I have long been fascinated with pattern and repetition, both as it occurs naturally and in the context of the man-made. Just as all abstraction ultimately sinks its roots in a representation of nature, however distant and however dramatically stylized, so too do most man-made patterns take their original inspiration from the natural world. The familiar fleur-de-lis is actually a dramatically stylized lily or lotus flower, and even the most visually abstract fractal pattern is only a mathematical representation of the coils of a sea shell or the overlapping scales of a pine cone.
I pursued a series of paintings a few years ago called “Modern Camouflage” which featured very realistically painted owls emerging from highly stylized, heavily patterned, wallpaper-like backgrounds. These pieces were meant to comment not only on the displacement of wildlife from natural to un-natural habitats, but more pointedly on the conflict between illusionistic and flat art in the latter half of the nineteenth century until the advent of post-modernism (and perhaps continuing through present day). The juxtaposition of realistic and decorative techniques and the stark contrast between organic and inorganic patterns, with only the subtlest transition between the two, created a wonderful tension.
Gradually, this series lead me in a more whimsical direction, one that nods quite significantly to the American Pop Art movement. Arising out of the post-war prosperity of the 1950’s that made manufactured goods, once a luxury, mundane and commonplace, pop art was steeped in the everyday. From Andy Warhol’s soup cans to Wayne Thiebaud’s colorful deserts, these artists made us look humorously at our own excesses, and how much of the world around us we take for granted.

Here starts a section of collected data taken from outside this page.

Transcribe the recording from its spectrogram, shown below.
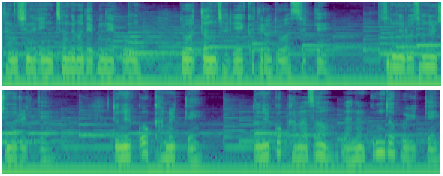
당신을 인천으로 내보내고 누웠던 자리에 그대로 누웠을 때 손으로 손을 주무를 때 눈을 꼭 감을 때 눈을 꼭 감아서 나는 꿈도 보일 때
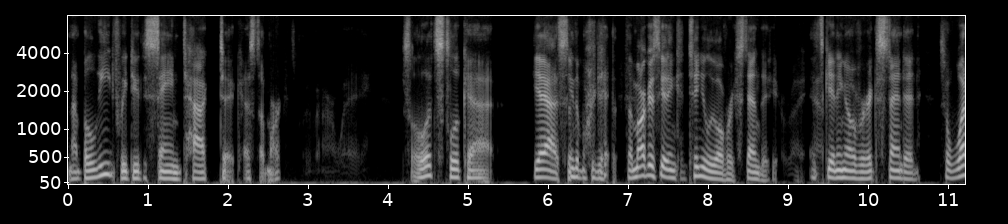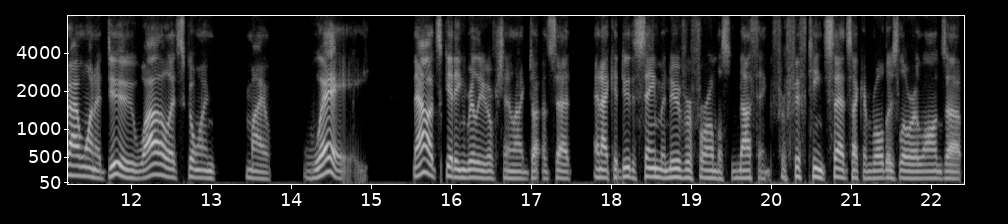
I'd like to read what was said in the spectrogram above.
And I believe we do the same tactic as the market's moving our way. So let's look at yeah, see the market. The market's getting continually overextended here, right? It's yeah. getting overextended. So what I want to do while it's going my way, now it's getting really overextended, like John said, and I could do the same maneuver for almost nothing. For 15 cents, I can roll those lower longs up.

Among my many obsessions as a painter has always been encouraging the viewer to really observe those things most people overlook, especially those animals which are so common as to become background noise. By taking an animal and reducing it to a silhouetted, stamp-like form, and repeating that shape to create a background pattern, the animal subject is pitted against a mass-produced image of itself. In most cases, the effect is humorous, evoking the animal’s ubiquity, life cycle, or reproductive capacity. In all cases, this systematization of a natural shape highlights the significance of the animal in human life and culture. The bunny becomes an emblem of spring, fertility, and rebirth, even evoking its symbolic association with the pagan Eostre and the Christian Easter. This particular entry in the series draws its color palette from the lively magentas and soft greens of the prickly pear, suggesting the fecundity of the lush Sonoran Desert as well. The chicken and egg represent the same story of fertility, but also their vital world-wide importance as a food product and case study for the modern phenomenon of mass production, the commodification of wildlife. Ravens are the omnipresent tricksters and scavengers, but transformed into a densely repetitive background pattern one can’t help but be reminded of Alfred Hitchcock’s The Birds. The palette too, in lively blues, reds, red-oranges, and blue-greens, suggests something not just Southwestern, but uniquely American. More importantly, the recontextualizing of an incredibly common wild neighbor, forces us to look at the bird in a new light.
Nature appears chaotic to us, but it is actually highly organized in its own way. It is our desire to control and conquer, arising from the innately human need for structure, that causes us to project our own artificial categories, our own systems of naming and organizing, onto the plants and animals around us. My patterns series seeks to explore this phenomenon in a fun and playful manner, re-contextualizing wildlife into a world of flat shapes, repeated imagery, brand logos, and ones and zeros, searching for old truths in a new world. As Gertrude Stein once wrote, “There is no such thing as repetition. Only insistence.”